▶ Exercise inputs:
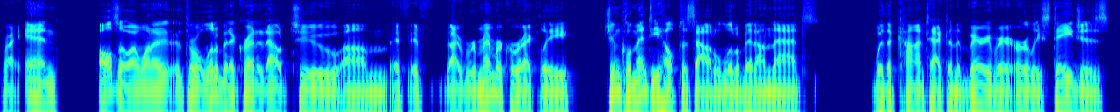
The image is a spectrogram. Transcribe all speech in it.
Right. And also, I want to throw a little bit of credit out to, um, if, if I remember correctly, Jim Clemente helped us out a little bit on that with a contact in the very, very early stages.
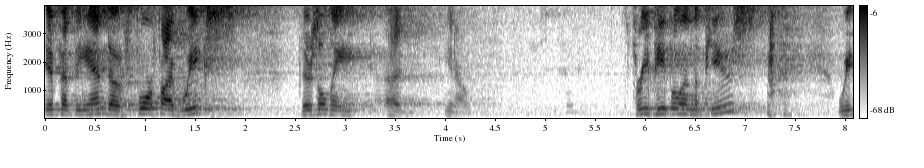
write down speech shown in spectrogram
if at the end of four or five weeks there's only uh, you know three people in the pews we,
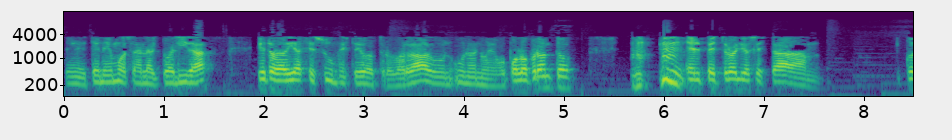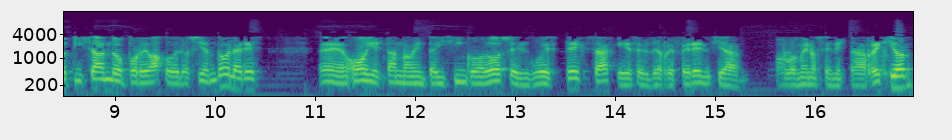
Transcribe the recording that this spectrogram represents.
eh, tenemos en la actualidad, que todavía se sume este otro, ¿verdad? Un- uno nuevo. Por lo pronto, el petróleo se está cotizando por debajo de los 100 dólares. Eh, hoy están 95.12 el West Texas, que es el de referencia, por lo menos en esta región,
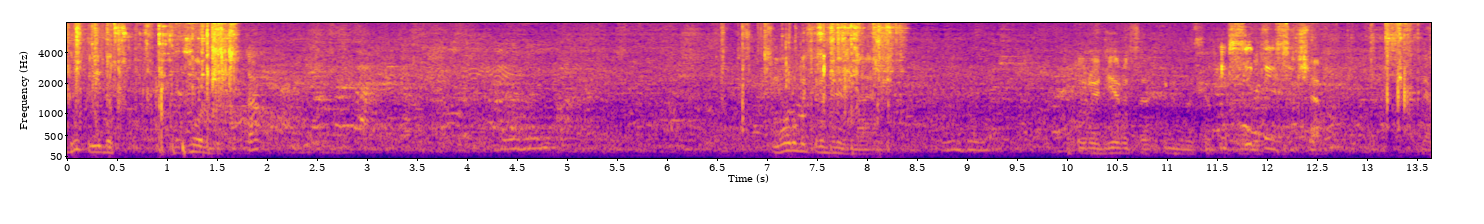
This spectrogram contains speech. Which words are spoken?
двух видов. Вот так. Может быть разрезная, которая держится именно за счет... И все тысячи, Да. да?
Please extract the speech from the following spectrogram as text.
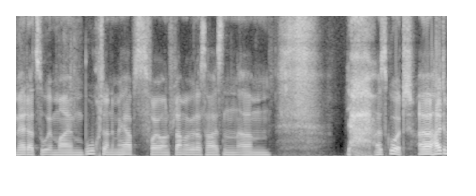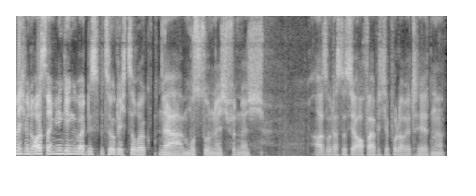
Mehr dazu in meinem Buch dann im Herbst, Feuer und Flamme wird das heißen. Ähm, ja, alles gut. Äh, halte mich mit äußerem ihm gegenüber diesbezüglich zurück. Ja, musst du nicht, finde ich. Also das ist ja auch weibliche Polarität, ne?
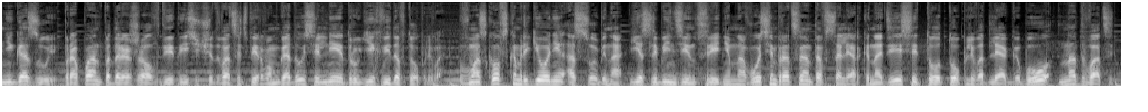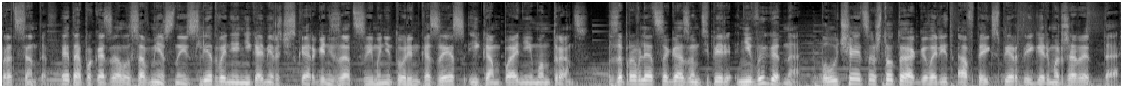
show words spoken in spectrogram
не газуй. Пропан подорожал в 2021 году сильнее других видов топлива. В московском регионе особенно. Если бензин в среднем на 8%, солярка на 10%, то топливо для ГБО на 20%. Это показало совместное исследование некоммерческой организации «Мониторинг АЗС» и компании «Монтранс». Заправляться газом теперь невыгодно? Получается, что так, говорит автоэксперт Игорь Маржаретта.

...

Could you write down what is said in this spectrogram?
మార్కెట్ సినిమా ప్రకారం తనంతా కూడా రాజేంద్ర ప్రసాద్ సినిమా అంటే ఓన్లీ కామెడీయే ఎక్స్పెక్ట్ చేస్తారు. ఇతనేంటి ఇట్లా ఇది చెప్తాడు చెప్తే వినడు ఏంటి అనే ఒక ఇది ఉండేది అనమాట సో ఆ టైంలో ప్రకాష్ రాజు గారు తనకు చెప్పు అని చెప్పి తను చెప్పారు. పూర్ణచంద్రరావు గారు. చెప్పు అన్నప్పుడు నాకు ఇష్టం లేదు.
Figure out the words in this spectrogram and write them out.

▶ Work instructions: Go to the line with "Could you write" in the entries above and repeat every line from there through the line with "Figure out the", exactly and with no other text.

▶ Solution for this problem:
Could you write down what is said in this spectrogram?
మార్కెట్ సినిమా ప్రకారం తనంతా కూడా రాజేంద్ర ప్రసాద్ సినిమా అంటే ఓన్లీ కామెడీయే ఎక్స్పెక్ట్ చేస్తారు. ఇతనేంటి ఇట్లా ఇది చెప్తాడు చెప్తే వినడు ఏంటి అనే ఒక ఇది ఉండేది అనమాట సో ఆ టైంలో ప్రకాష్ రాజు గారు తనకు చెప్పు అని చెప్పి తను చెప్పారు. పూర్ణచంద్రరావు గారు. చెప్పు అన్నప్పుడు నాకు ఇష్టం లేదు.
Figure out the words in this spectrogram and write them out.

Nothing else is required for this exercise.